    The only reason why the midwife delivered me was because the doctor didn't get there in time. I was born in 45 minutes without drugs. The no-drug part wasn't part of the plan either ;)

    Something else that people here might find interesting is that in Japan, if you want an epidural, you have to pay for it out of pocket.

  3. This is such a lovely story.I'm leaving in south Africa but I'm a Ugandan and the binding is done a lot in Uganda after birth> people don't do it in hospitals but its done when one has returned home. In south Africa however its not a known practice esp among the white community> i explained it o a friend of mine who gave birth a while ago and was complaining about pain and she was surprised something like that is done. thank you for the story.

  4. What a beautiful family! I'm loving this series!

  5. Thank you so much for re-posting this from my blog, Rixa! I knew somethin' was up when my blog stats suddenly sky-rocketed. ;) I told Jamie she is officially a celebrity in the birth world now! She has such a beautiful story to tell and, like another commenter said, she tells it which such poignancy and grace.

  6. I loved this one :) I love japanese traditional culture so it's nice to read about a birth in Japan, even if it isn't the norm. Since so many women are cared for by midwives, I wonder what the c-section rate is like in Japan?

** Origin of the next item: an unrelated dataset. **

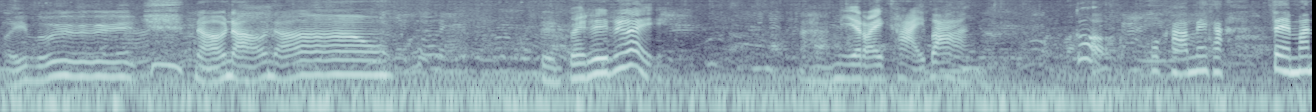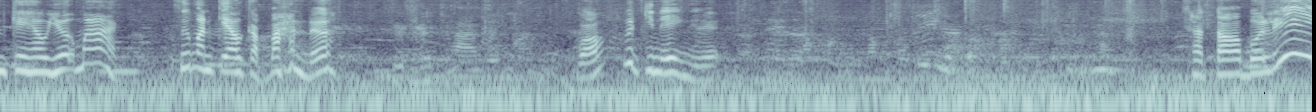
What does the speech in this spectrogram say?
เฮ้ยเฮ้ยหนาวหนาวหนาวเดินไปเรื่อยๆมีอะไรขายบ้าง ก็พ่อค้าแม่ค้าแต่มันแก้วเยอะมาก ซื้อมันแก้วกลับบ้านเด้อบอกคือกินเองอยู่เลยสตรอเบอรี่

  7. I love the photo of mom, dad, and midwife all kneeling around the baby. So evocative and empowering! You can tell all three played an active role in the birth, instead of the typical American post-birth photo where mom is on her back in the bed with baby plopped on top of her and dad is hovering awkwardly to the side with one arm over the bed.

  8. woo hoo, that's ME! :)
    such a privilege to have my story posted here, thanks so much! i'm enjoying it immensely. ;) i LOVED this birth experience and hope to have more babies with this midwife.

    sara: the c-section rate here is very low. not sure of the actual percentage, but it's low. also, the infant mortality rate is among the lowest in the world (lowest three maybe?) needless to say, i was pretty excited to give birth here!


Related Posts Plugin for WordPress, Blogger...